and expect ourselves to be infused with the truth? Is this even possible
and can anyone actually do this? OR, is this the exact opposite of what
the creator of our rationality, logic and reasons desires and expects?
Is it ever legitimate for the authority leading us to
inject us with the truth, or pressure us, or overwhelm us with
experience? OR, does this agency with rare exception simply lead us into
learning situations where we can exercise our volition to choose and
Narrow gate to the
Even the J-person said, "Because
narrow the gate and constricted the way leading unto Life, and those
finding it are few." Sounds like BAD news, doesn't it? But maybe it
isn't! May we see the first part is really GOOD news, and the second
part is just a sad commentary? And again, "Strive to enter by the narrow
door." Obviously, we can ignore all the normal or wide entrances in our
search or approach because they fail to even offer freedom and success. And why
not? A narrow path is a good thing in that it is well defined, which
precludes wasting time and effort in drifting or wandering around.
Without palavering around any more, this author sees
that the path is bounded on one side to include only those concepts that
promise to satisfy what we need and what we want, and on the other side

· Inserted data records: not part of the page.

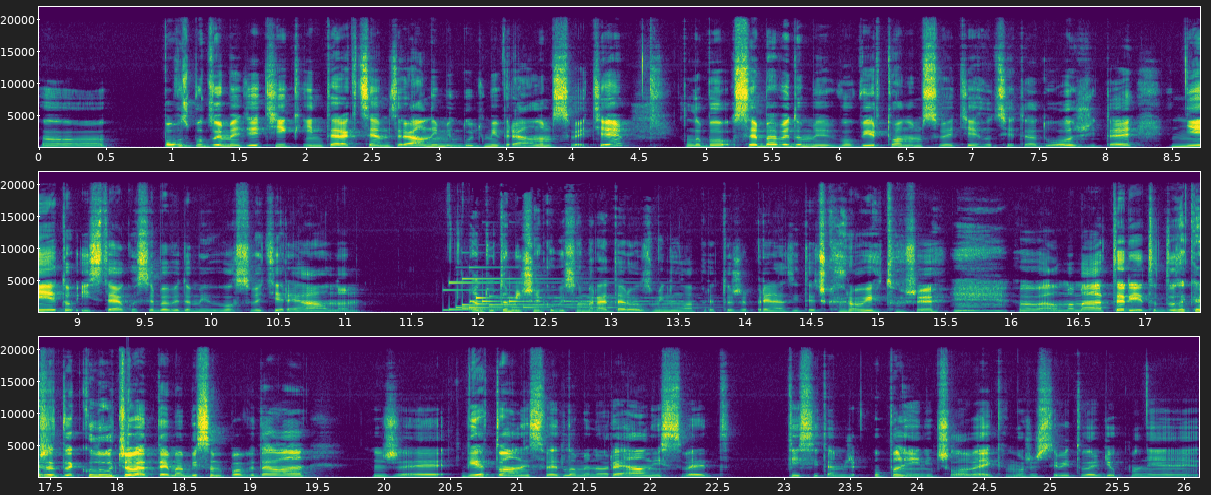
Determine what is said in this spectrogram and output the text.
uh, povzbudzujeme deti k interakciám s reálnymi ľuďmi v reálnom svete, lebo sebavedomie vo virtuálnom svete, hoci je teda dôležité, nie je to isté ako sebavedomie vo svete reálnom. A túto myšlenku by som rada rozvinula, pretože pre nás ITčkarov je to, že alma mater, je to taká, že to kľúčová téma by som povedala, že virtuálny svet lomeno reálny svet ty si tam, že úplne iný človek, môžeš si vytvoriť úplne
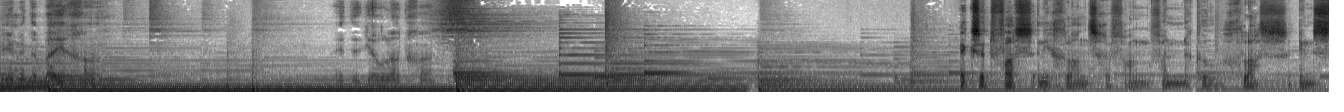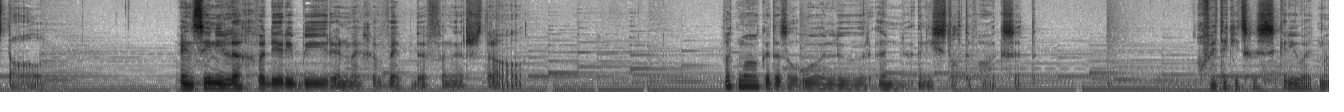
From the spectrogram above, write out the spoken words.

bounded by being intellectually responsible and never abdicating honesty, rationality,
logic and reason. May your journey bring us close together!